The suggestion from the aerosol's MPSe rev03 preliminary outcome was paradoxical. The paradox lie with an outcome that was suggested less than an indication from a cup-burner assay. Two cases perhaps existed to explain this. First, MPSe rev03 was empirical in nature, built upon behaviors and observations related to gaseous fire extinguishing candidates. An aerosol is not gaseous. For these gaseous agents, many assumptions were built into MPSe rev03. Perhaps, due to the disconnect of the state between gas and aerosol, some assumptions were violated. Second, the empiricism may not have been the source of the problem, but some other unmeasured parameter was playing a role in fire extinguishment. If so, this poses a dilemma, as an FAA certification test only measures the concentration of the fire extinguishing agent over time in the compartment. The dilemma results because if some other parameter (variable) is playing a role in fire extinguishment, the FAA certification test would not track that variation, let alone quantify it. Regardless of these 2 cases, the paradox presented, and the FAA Technical Center acted to terminate future use of MPSe rev03 in 2008.

Work completed at the FAA Technical Center, with task group coordination, started in late 2008 and concluded in March 2010 with the posting of MPSe rev04. MPSe rev04 incorporated many aspects of MPSe rev03, including threshold criteria defined on historical halon 1301 behavior. However, some noteworthy changes resulted. The most important changes were :

  • discontinuing the use of halon 1301 in specified testing
  • the shift from an iterative search for successful candidate distribution criteria, as in MPSE rev03, to a pure proof-test, where some initially-identified, candidate distribution criteria are evaluated
  • the measuring of the distribution of future candidates, where 1 of the 12 sample points is in a wake region associated with flame-holding structure, where previously all concentration sampling was free-stream

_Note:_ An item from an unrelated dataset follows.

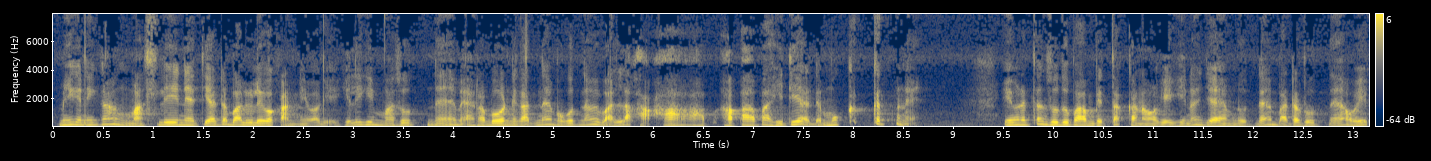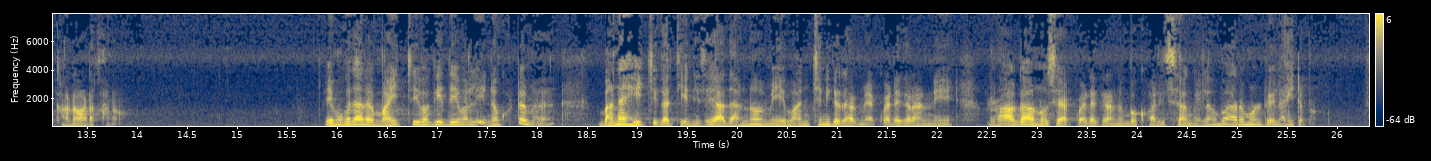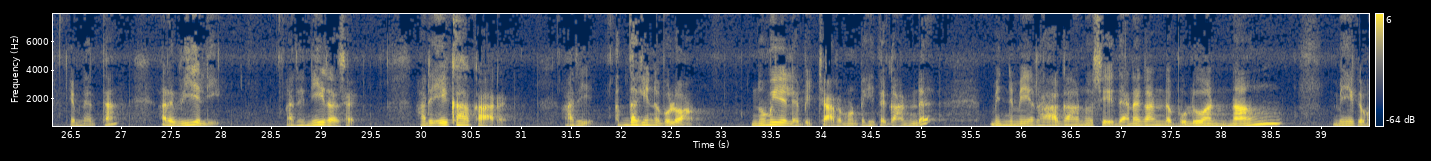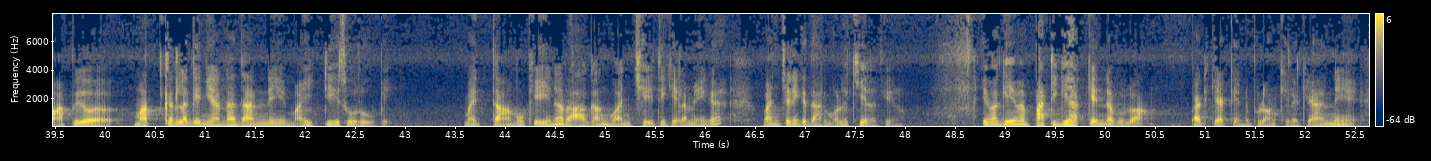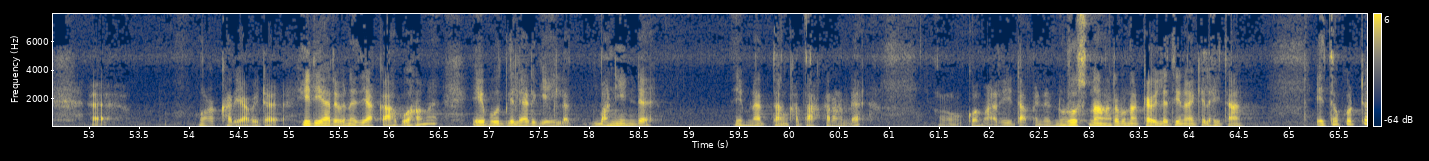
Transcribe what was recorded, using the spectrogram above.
මේක නිකන් මස්ලේ නැතියට බලුලෙව කන්නේ වගේ කියලා. ඒකෙන් මසුත් නැහැ, ඇරබෝන් එකක් නැහැ, මොකුත් නැහැ. බල්ලා හපාපා හිටියට මොකක්වත්ම නැහැ. ඒව නැත්තම් සුදු පාන් පෙත්තක් කනවා වගේ කියන ජෑම්නුත් නැහැ, බටරුත් නැහැ. ඔය කනවට කනවා. ඒ මොකද අර මෛත්‍රී වගේ දේවල් එනකොටම බන හිච්ච ගතිය නිසා යා දන්නවා මේ වංචනික ධර්මයක් වැඩ කරන්නේ රාගානුසයක් වැඩ කරන්නේ ඔබ පරිස්සම් වෙලා ඔබ අරමුණට වෙලා හිටපන්. එහෙම නැත්තම් අර වියලි අර නීරස හරි ඒකාකාර. හරි අත්දකින්න පුළුවන්. නොමිලේ ලැබිච්ච අරමුණට හිත ගන්න මෙන්න මේ රාගානුසය දැනගන්න පුළුවන් නම් මේක අපිව මත් කරලා ගෙනියන්න හදන්නේ මෛත්‍රී ස්වරූපේ. මෛත්‍තා මුකේන රාගං වංචේති කියලා මේක වංචනික ධර්ම වල කියලා තියෙනවා. ඒ වගේම පටිගයක් එන්න පුළුවන්. පටිගයක් එන්න පුළුවන් කියලා කියන්නේ මොකක් හරි අපිට හිරියර වෙන දෙයක් ආපුවාම ඒ පුද්ගලයාට ගිහිල්ලා බනින්න එහෙම නැත්නම් කතා කරන්න කොහොම හරි අපිට නුරුස්නා අරමුණක් ඇවිල්ලා තියෙනවා කියලා හිතන්න. එතකොට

In a broad view the MPSe requires :

  1. Fabricating a simulator which must be supplied with :
    • 2 airflow regimes
    • spray and residual fire scenarios
    • an ability to deliver a potential halon 1301 replacement candidate
    • an ability to capture the attendant behaviors with different data-capturing methods
  2. Following the procedure to demonstrate the acceptable performance of a candidate by :
    • delivering the candidate to the test environment by specified means
    • challenging its design criteria with the two fire scenarios
    • extinguishing the fire scenarios acceptably

The MPSe no longer reflects requirements to demonstrate equivalence for an alternate in the Auxiliary Power Unit (APU) compartment. The discontinuation of the APU effort reflects the fact that the nacelle criteria were found to far exceed what was actually needed to adequately protect APU compartments as they currently exist. For this reason, protection in this compartment is based on the criteria defined for the nacelle.

MPSe rev04 is an improvement on MPSe rev03, where it has been written broadly enough allow different technologies to be evaluated for this challenge. Such was the thought for MPSe rev03, however, given changes in the recent years, the realization that MPSe rev03 was inadequate fostered the development and creation of MPSe rev04, where rev04 is as simple in nature as can be for this environment, and is now a salient proof-test.

A working version of MPSe revision 04 can be accessed here.

Additional Information

For information contact:
Doug Ingerson